--- Study material Enclosed Below ---
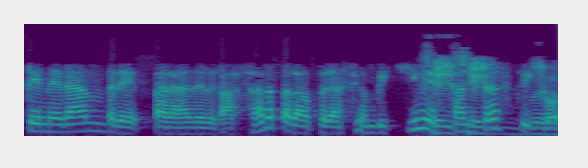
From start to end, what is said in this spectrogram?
tener hambre para adelgazar, para Operación Bikini? es fantástico.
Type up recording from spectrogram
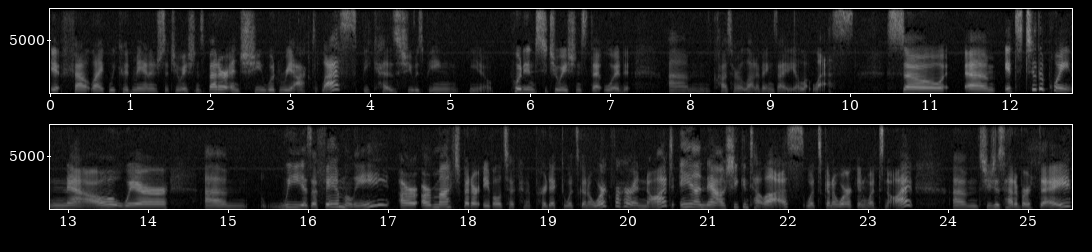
it felt like we could manage situations better, and she would react less because she was being, you know, put in situations that would um, cause her a lot of anxiety a lot less. So um, it's to the point now where um, we as a family are, are much better able to kind of predict what's going to work for her and not. And now she can tell us what's going to work and what's not. Um, she just had a birthday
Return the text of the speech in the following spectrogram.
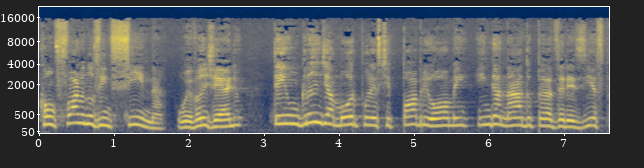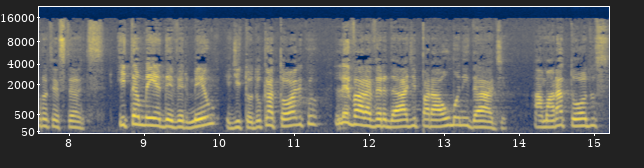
conforme nos ensina o Evangelho, tenho um grande amor por este pobre homem enganado pelas heresias protestantes. E também é dever meu e de todo católico levar a verdade para a humanidade, amar a todos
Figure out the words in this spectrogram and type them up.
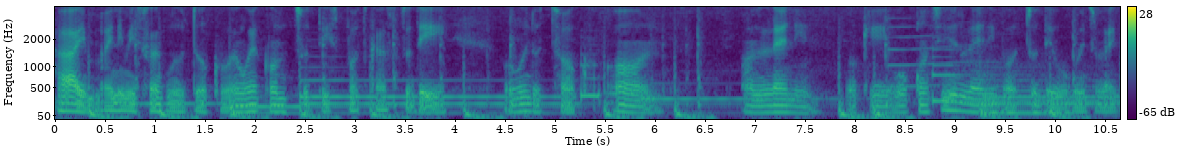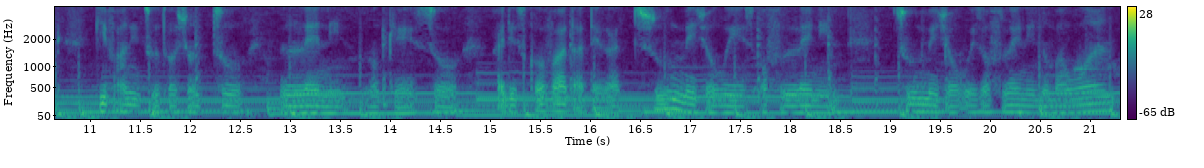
Hi, my name is Frank Lutoko, and welcome to this podcast. Today, we're going to talk on on learning. Okay, we'll continue learning, but today we're going to like give an introduction to learning. Okay, so I discovered that there are two major ways of learning. Two major ways of learning. Number one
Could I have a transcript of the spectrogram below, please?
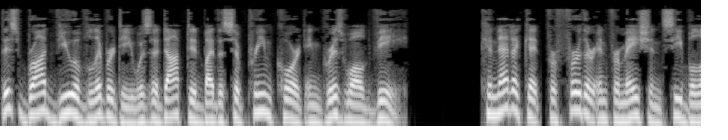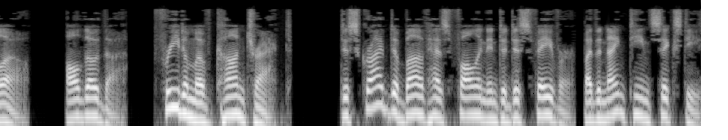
This broad view of liberty was adopted by the Supreme Court in Griswold v. Connecticut for further information see below. Although the «freedom of contract» described above has fallen into disfavor. By the 1960s,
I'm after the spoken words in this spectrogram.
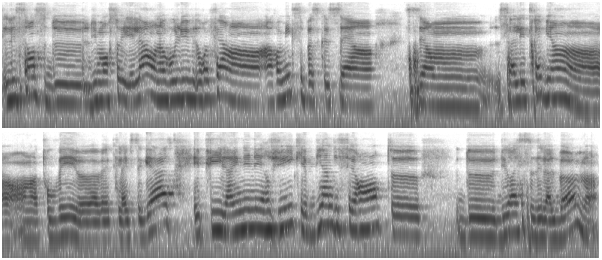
l'essence du morceau, il est là. On a voulu refaire un, remix parce que c'est un, ça allait très bien. On a trouvé avec Life the Gaz. Et puis, il a une énergie qui est bien différente de, du reste de l'album.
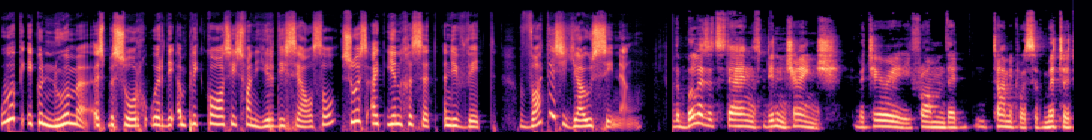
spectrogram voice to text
Ook ekonome is besorg oor die implikasies van hierdie stelsel soos uiteengesit in die wet. Wat is jou siening? The bill as it stands didn't change materially from the time it was submitted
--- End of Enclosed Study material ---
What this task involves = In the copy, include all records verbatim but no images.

Task output =
From start to end, what is said in this spectrogram?
tener hambre para adelgazar, para Operación Bikini? es fantástico.
Type up recording from spectrogram
it felt like we could manage situations better, and she would react less because she was being, you know, put in situations that would um, cause her a lot of anxiety a lot less. So um, it's to the point now where um, we as a family are, are much better able to kind of predict what's going to work for her and not. And now she can tell us what's going to work and what's not. Um, she just had a birthday
Return the text of the speech in the following spectrogram.
conforme nos ensina o Evangelho, tenho um grande amor por este pobre homem enganado pelas heresias protestantes. E também é dever meu e de todo católico levar a verdade para a humanidade, amar a todos
Figure out the words in this spectrogram and type them up.
Hi, my name is Frank Lutoko, and welcome to this podcast. Today, we're going to talk on on learning. Okay, we'll continue learning, but today we're going to like give an introduction to learning. Okay, so I discovered that there are two major ways of learning. Two major ways of learning. Number one
Could I have a transcript of the spectrogram below, please?
This broad view of liberty was adopted by the Supreme Court in Griswold v. Connecticut for further information see below. Although the «freedom of contract» described above has fallen into disfavor. By the 1960s,
I'm after the spoken words in this spectrogram.
l'essence du morceau, il est là. On a voulu refaire un, remix parce que c'est un, ça allait très bien. On a trouvé avec Life the Gaz. Et puis, il a une énergie qui est bien différente de, du reste de l'album.
spectrogram voice to text
Ook ekonome is besorg oor die implikasies van hierdie stelsel soos uiteengesit in die wet. Wat is jou siening? The bill as it stands didn't change materially from the time it was submitted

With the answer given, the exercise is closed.